**Exercise goal:** Output must consist only of the lines of the material below from the one with "Going by the spectrogram, what was said?" through the one with "The picture above", each reproduced exactly; no pictures belong in it.
Data in this exercise Start Marker
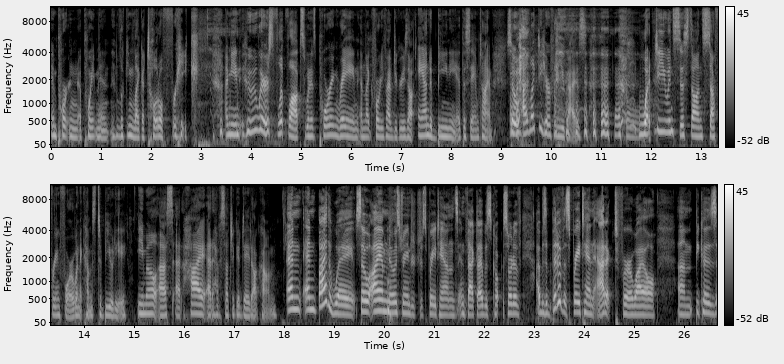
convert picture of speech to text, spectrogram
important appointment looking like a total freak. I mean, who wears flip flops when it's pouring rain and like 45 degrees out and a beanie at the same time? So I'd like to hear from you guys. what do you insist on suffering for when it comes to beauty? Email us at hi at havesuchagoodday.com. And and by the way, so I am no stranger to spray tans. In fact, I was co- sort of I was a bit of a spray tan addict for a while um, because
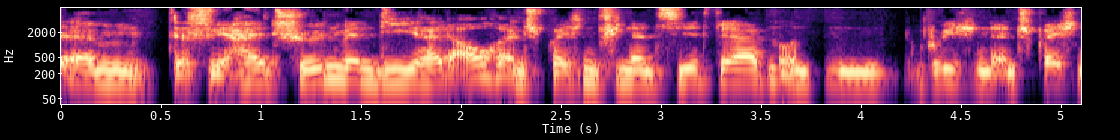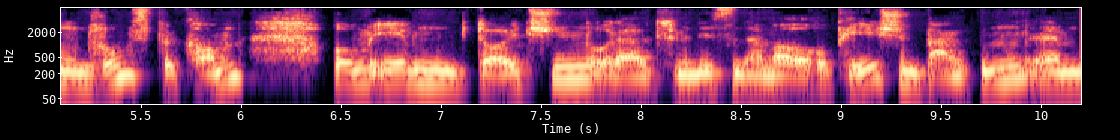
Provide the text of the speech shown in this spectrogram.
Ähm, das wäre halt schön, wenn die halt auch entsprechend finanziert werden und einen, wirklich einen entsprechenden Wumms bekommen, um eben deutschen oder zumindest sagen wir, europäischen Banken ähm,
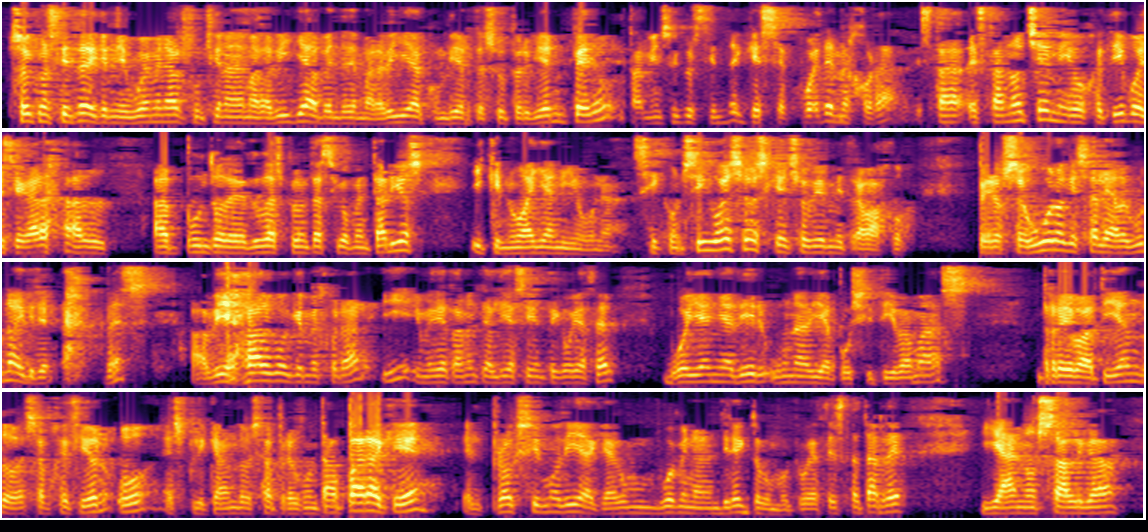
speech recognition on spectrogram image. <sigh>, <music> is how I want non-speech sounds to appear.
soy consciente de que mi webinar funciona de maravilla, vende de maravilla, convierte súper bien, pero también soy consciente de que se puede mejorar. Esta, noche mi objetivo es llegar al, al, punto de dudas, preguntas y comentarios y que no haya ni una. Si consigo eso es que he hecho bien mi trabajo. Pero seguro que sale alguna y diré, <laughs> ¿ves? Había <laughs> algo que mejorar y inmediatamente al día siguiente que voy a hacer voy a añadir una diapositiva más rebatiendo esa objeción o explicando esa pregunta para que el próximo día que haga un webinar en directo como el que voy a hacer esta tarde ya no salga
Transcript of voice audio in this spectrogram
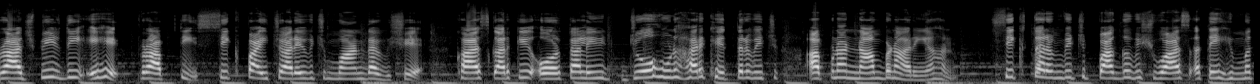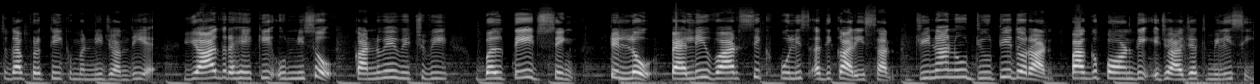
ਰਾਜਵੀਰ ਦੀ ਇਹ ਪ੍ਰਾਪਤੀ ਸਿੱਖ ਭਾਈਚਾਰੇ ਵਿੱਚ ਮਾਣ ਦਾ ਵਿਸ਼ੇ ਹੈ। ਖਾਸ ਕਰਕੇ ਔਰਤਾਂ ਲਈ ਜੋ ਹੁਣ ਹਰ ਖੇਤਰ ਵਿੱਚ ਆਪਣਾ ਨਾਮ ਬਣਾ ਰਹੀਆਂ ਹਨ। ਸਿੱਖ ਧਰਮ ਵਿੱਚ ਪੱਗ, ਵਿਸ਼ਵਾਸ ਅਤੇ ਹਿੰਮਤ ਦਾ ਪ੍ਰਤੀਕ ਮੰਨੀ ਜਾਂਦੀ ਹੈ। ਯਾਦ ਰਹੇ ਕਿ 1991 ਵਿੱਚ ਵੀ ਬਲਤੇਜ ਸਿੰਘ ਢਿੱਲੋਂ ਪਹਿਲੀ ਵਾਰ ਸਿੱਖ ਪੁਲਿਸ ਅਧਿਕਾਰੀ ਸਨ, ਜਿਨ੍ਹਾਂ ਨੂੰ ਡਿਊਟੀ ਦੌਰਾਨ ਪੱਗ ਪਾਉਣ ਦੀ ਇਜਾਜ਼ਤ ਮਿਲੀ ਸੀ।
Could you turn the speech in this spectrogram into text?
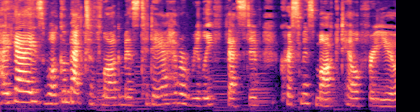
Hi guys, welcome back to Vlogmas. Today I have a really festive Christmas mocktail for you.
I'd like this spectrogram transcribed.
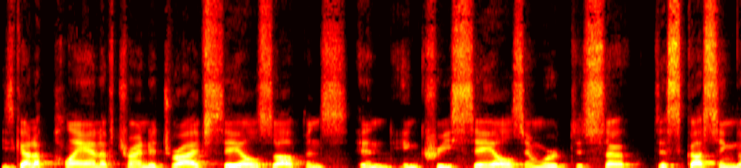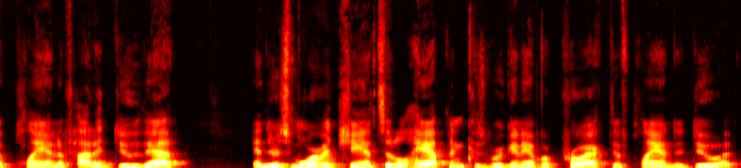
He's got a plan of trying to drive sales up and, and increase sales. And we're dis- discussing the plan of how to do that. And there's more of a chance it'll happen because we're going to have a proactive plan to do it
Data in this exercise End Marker
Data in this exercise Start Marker
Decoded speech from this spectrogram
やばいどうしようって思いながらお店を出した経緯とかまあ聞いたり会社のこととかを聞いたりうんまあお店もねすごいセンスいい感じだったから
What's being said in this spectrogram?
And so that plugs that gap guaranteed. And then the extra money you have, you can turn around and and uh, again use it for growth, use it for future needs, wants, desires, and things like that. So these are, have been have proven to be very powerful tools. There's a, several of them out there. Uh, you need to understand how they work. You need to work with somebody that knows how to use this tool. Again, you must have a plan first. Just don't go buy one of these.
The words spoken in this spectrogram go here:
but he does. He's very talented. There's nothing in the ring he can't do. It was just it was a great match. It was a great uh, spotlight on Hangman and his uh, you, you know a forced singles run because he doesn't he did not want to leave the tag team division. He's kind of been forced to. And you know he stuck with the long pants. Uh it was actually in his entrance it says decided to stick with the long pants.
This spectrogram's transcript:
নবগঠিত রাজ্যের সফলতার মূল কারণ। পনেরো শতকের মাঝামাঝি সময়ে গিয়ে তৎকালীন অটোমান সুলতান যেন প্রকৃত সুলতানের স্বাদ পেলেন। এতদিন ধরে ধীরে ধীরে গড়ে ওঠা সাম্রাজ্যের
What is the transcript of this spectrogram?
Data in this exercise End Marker
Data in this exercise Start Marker
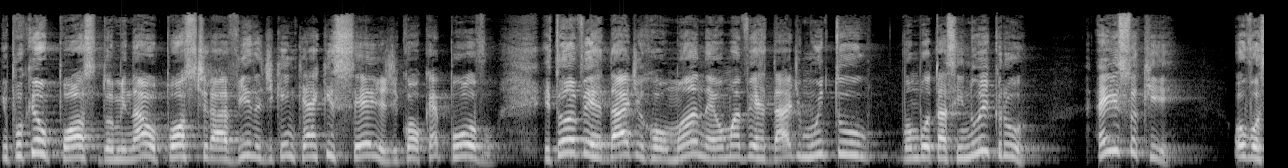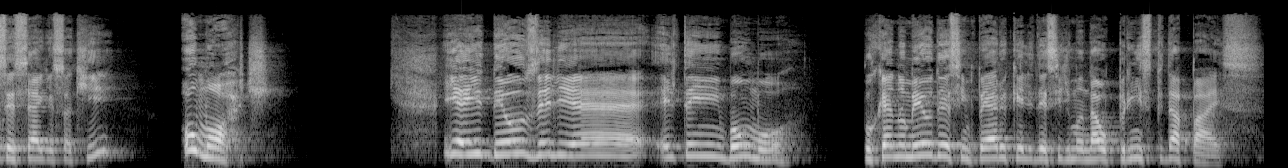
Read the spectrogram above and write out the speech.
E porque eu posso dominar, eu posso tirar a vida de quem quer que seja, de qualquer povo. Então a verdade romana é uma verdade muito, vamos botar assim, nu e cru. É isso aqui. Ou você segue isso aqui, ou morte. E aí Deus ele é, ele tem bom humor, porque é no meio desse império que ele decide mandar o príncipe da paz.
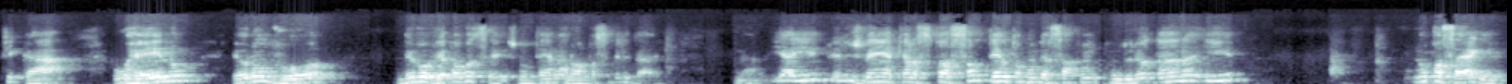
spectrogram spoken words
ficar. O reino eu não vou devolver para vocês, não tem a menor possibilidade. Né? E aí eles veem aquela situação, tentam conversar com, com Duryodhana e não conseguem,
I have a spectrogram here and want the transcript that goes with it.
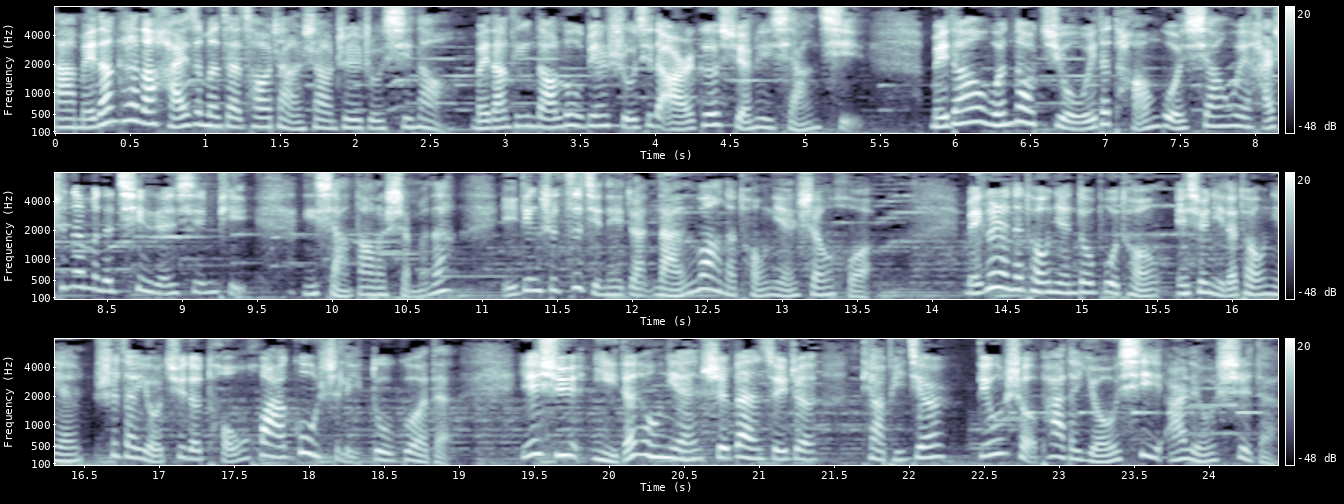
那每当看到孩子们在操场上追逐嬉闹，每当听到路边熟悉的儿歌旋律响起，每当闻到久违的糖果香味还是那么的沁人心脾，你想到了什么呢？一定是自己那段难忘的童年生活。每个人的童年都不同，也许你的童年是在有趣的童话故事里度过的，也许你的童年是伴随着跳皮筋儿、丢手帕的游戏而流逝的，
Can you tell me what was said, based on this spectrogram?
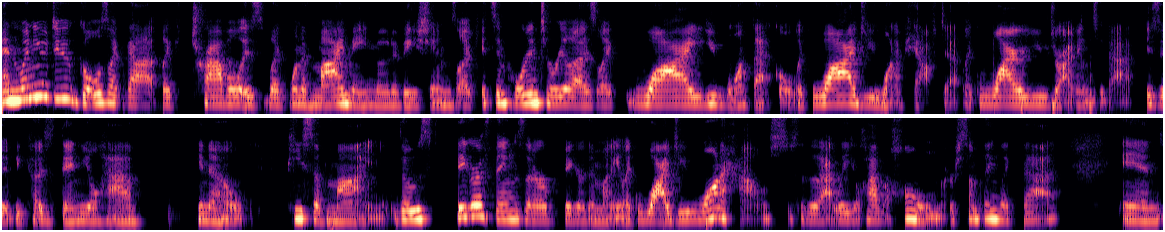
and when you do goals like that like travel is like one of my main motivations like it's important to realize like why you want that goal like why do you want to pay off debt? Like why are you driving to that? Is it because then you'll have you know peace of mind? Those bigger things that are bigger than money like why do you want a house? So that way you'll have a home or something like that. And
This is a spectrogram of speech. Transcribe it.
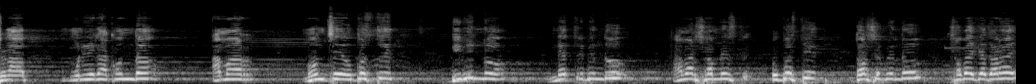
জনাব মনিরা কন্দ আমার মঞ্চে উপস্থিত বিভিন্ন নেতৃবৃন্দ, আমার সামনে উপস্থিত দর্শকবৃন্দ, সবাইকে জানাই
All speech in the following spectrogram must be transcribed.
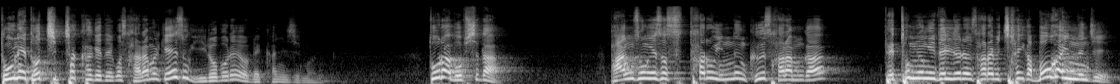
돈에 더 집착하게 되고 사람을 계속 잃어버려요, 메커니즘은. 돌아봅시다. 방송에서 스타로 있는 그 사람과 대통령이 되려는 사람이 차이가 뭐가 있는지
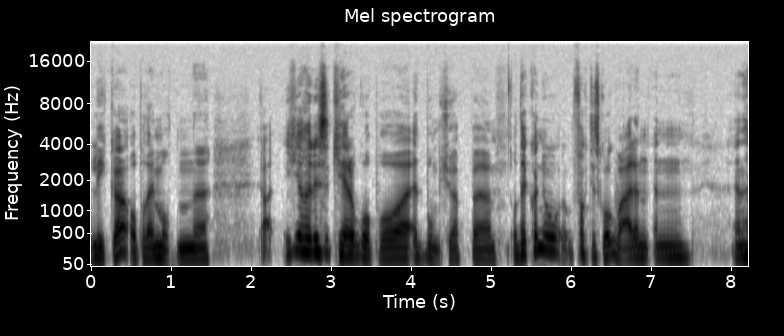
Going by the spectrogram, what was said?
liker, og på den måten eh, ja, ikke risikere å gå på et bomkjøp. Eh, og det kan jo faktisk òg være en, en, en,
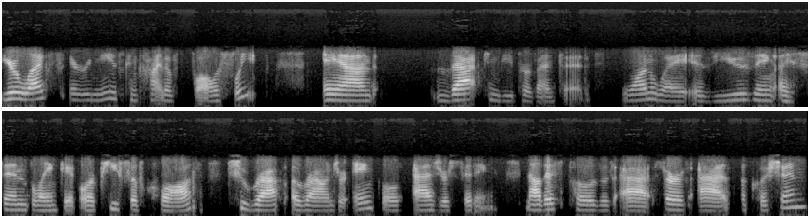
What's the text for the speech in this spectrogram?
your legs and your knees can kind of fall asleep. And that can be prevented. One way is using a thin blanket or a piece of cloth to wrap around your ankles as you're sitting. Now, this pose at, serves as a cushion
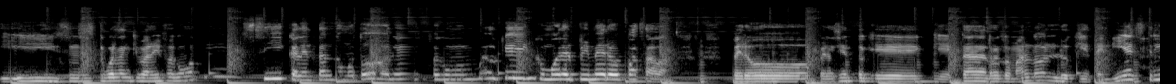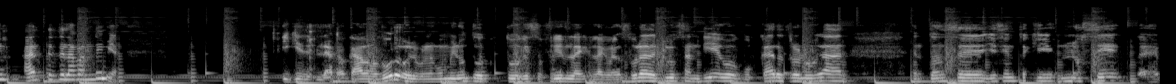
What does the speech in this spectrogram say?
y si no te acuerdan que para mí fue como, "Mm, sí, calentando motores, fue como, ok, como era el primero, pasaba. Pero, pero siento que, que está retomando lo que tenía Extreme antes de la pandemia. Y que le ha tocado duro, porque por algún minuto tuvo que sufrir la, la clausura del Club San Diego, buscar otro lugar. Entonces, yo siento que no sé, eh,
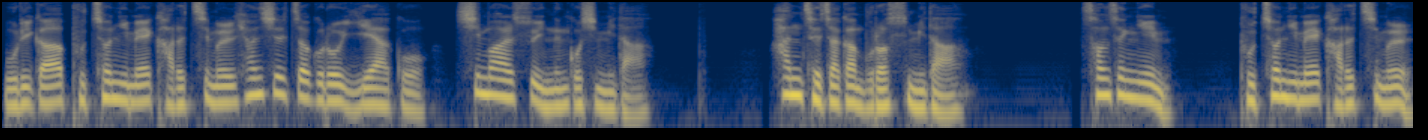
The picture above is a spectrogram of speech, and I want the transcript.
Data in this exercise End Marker
**Task output:**
Going by the spectrogram, what was said?
liker, og på den måten eh, ja, ikke risikere å gå på et bomkjøp. Eh, og det kan jo faktisk òg være en, en, en,
What's the text for the speech in this spectrogram?
your legs and your knees can kind of fall asleep. And that can be prevented. One way is using a thin blanket or a piece of cloth to wrap around your ankles as you're sitting. Now, this pose at, serves as a cushion
What does the speech in this spectrogram say?
y si no te acuerdan que para mí fue como, "Mm, sí, calentando motores, fue como, ok, como era el primero, pasaba. Pero, pero siento que, que está retomando lo que tenía Extreme antes de la pandemia. Y que le ha tocado duro, porque por algún minuto tuvo que sufrir la, la clausura del Club San Diego, buscar otro lugar. Entonces, yo siento que no sé, eh,
The picture above is a spectrogram of speech, and I want the transcript.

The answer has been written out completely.